By Freda Yawson
Innovation is widely acknowledged as a vital ingredient to economic transformation. It drives increases in productivity through product generation and business process improvement, contributing to economic growth. Outside of a few fast growing economies and innovative startups, however, a majority of African countries are in need of agile and responsive frameworks that allow innovators to rapidly develop, test and deploy homegrown solutions. The global pandemic brought an additional layer of unprecedented challenges to the innovation ecosystem, though it also presented opportunities. Additionally, it highlighted the need for African governments to digitize, establish governance structures that support innovation, build local capacity in manufacturing, and increase innovation investments.
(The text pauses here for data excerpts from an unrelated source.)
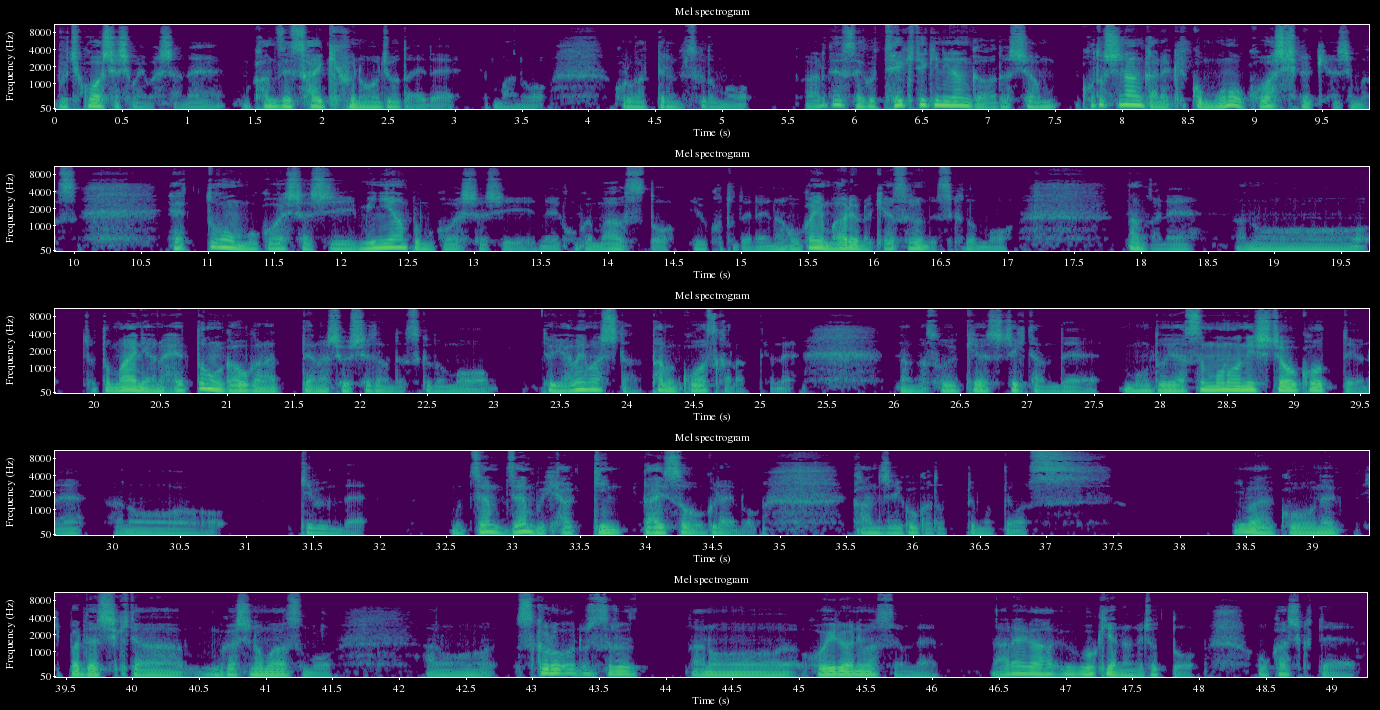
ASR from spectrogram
ぶち壊してしまいましたね。完全再起不能状態で、まあ、あの、転がってるんですけども、あれですね、これ定期的になんか私は、今年なんかね、結構物を壊してる気がします。ヘッドホンも壊したし、ミニアンプも壊したし、ね、今回マウスということでね、なんか他にもあるような気がするんですけども、なんかね、あのーちょっと前にあのヘッドホン買おうかなって話をしてたんですけども、ちょっとやめました。多分壊すからっていうね。なんかそういう気がしてきたんで、もう安物にしておこうっていうね、あのー気分で、もう全部、全部100均、ダイソーぐらいの感じでいこうかとって思ってます。今、こうね、引っ張り出してきた昔のマウスも、あのースクロールする、あのーホイールありますよね。あれが動きがなんかちょっとおかしくて、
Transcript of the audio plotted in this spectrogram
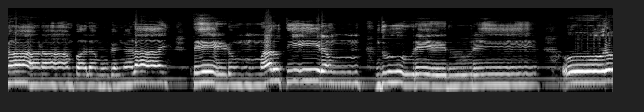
കാണാം പല മുഖങ്ങളായി തേടും മറുതീരം ദൂരെ ദൂരെ. ഓരോ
In many African countries, innovation ecosystems are nascent, with innovators limited by fundamental challenges in financing (e.g., for research and development); governance and regulatory structures (e.g., intellectual property, digitization, standards); and access to inputs, business support, mentorship, skills, and infrastructure (e.g., manufacturing and prototyping)1. Not surprising, Africa lags drastically behind the rest of the world in global research and development investments. African countries account for just 0.9%, compared to Asia (44%), North America (27%) and Europe (21%)2. And South Africa alone contributed 0.88%—nearly all of Africa’s share.
Despite these challenges, African economies have seen a rise in the development of innovative startups and an increase in tech hubs in the past few years3. A 2019 report by the Afrilabs Network and BriterBridges identified at least 643 hubs, a 104% increase from the 314 hubs identified in 20164. Countries including Kenya, Nigeria, South Africa, Senegal, Rwanda, Tunisia, Morocco and Ghana, among others, are seeking to develop pipelines of innovative companies with support of new legislation like Startup Acts, digital innovation policies and programs, and capital from private investors and international development partners.
At the onset of the pandemic, many predicted catastrophic consequences for countries with weak health infrastructures, large informal sectors and already struggling economies, let alone innovation ecosystems. While the pandemic has disrupted supply chains for trade, manufacturing, health care and agriculture, it also awakened governments to the need to build capacity for homegrown solutions.
The first priority for many governments was to put in place measures to prevent the spread of the virus on the continent. Worldwide shortages in personal protective equipment and closed borders meant that governments relied not only on external aid but looked to their private sector, local makers and citizens for help. In Ghana, for example, the private sector rallied to produce masks, hand sanitizers, handwashing stations and pharmaceuticals. Makers produced 3D-printed face shields, touchless taps, and solar powered handwashing stations, while relying on WhatsApp groups and internet forums to share designs and resources with each other.
Incas Diagnostics, a local Ghanaian firm, developed a low-cost diagnostic test that detects antibodies in 20 minutes, allowing the government to cut testing time in half. With fewer than 2,000 working ventilators in public hospitals across Africa (compared to more than 170,000 in the United States), universities such as Academic City and the Kwame Nkrumah University of Science and Technology began developing prototypes for ventilators using local materials, open source data and ingenuity. The University of Ghana’s Noguchi Institute sequenced the virus, providing researchers with vital information about its characteristics and behavior. The World Bank, GIZ, African Development Bank and other development partners hosted national and regional “hackathons” and offered funding for innovators who had COVID-19 related solutions.
But even as ecosystem actors rallied to collaborate, existing challenges to innovation were amplified. Three of the most notable include regulatory hurdles, digital infrastructure, and access to inputs.
Freda Yawson is a consultant and former Senior Programs Manager with the African Center for Economic Transformation (ACET). She is also a social entrepreneur and co-founder of two organizations, Innovate Ghana, an annual design competition for students, and the African Health Innovation Center.
Policy experts and researchers from the African Center for Economic Transformation (ACET) and the Development and Economic Growth Research Programme (DEGRP), in partnership with ODI, explore the critical role of innovation in Africa’s recovery from COVID-19. Essays identify areas in which innovation can contribute to effective responses and offer high-level policy recommendations.